At the Finals, your entire day comes to be built around the national pastime that isn’t sports—television. When I was a kid, it was the lens through which I watched the game. By 2013, those cameras were in charge of my schedule. They were the reason the starting lineup announcements in the Finals are the longest introductions you’ve ever heard. They’re the reason American Airlines flashes gold lights as you finally trot out instead of the usual team colors—high-fiving your teammates not just to get hype but to remember why you’re there amidst the pandemonium. Then? The network puts five more minutes on the clock for you to warm back up, and for everyone watching at home to get a beer and a snack. It’s nine PM. Let me say that again: It’s nine PM, and we’re still five minutes from tipoff.

Tim Duncan won that tip over me, and many others. That man had either the most impeccable timing I’ve ever seen (which he did) or the key to refs’ hearts (which…he also did), because every time I tried to do what he did to win a jump ball, it would be a violation. I never learned that timing. 

The rest of the game went similarly. In general, I hate Game One. After spending days preparing for a team based on tape from the past, you have to recalibrate to address the way they’re playing right now. It’s a cold war in sneakers—you’re sussing each other out, not quite sparring yet. By halftime, they had slashed the lead we’d been steadily building off Bron and my midranges and Ray’s threes. We got it back in the second half, but with Tim facilitating the rest of his team in and around the paint, the Spurs’ game had evolved a step ahead of our own. A bank shot from TP, with five seconds on the game clock and none on the shot clock, sent us off the court with plenty to think on.

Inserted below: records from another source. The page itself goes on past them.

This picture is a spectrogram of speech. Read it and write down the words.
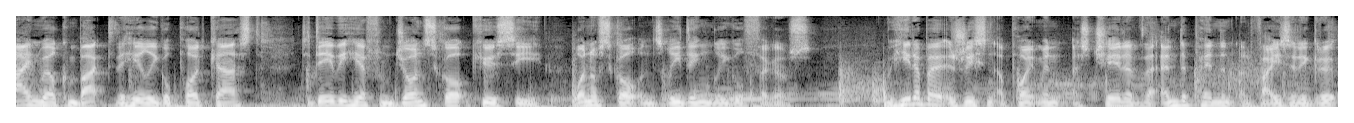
Hi, and welcome back to the Hey Legal podcast. Today we hear from John Scott QC, one of Scotland's leading legal figures. We hear about his recent appointment as chair of the Independent Advisory Group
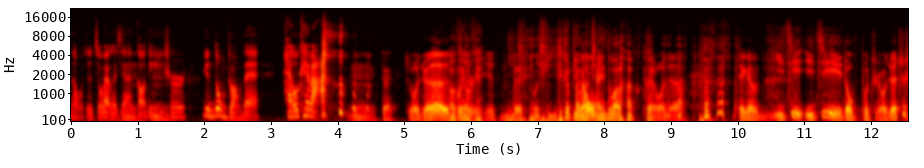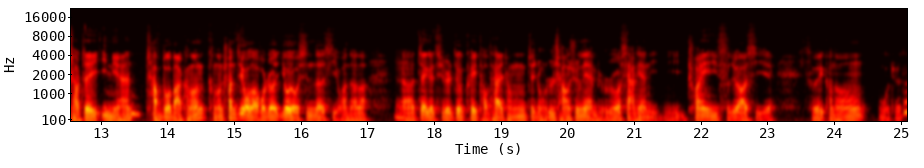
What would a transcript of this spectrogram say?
的，我觉得九百块钱嗯搞定一嗯身运动装备还 OK 吧？嗯，对，我觉得不 OK 止 OK，也你对，我你你这个比我便宜多了。对，我觉得这个一季一季都不止，我觉得至少这一年差不多吧，可能可能穿旧了或者又有新的喜欢的了，呃，这个其实就可以淘汰成这种日常训练，比如说夏天你你穿一次就要洗，所以可能我觉得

It’s fine to be disappointed—necessary, even. But you can’t let that stop you from asking questions of yourself and your teammates. Why did we lose? What can we do better? By the next time that theme music played on millions of TVs around the country, we needed to have the answers.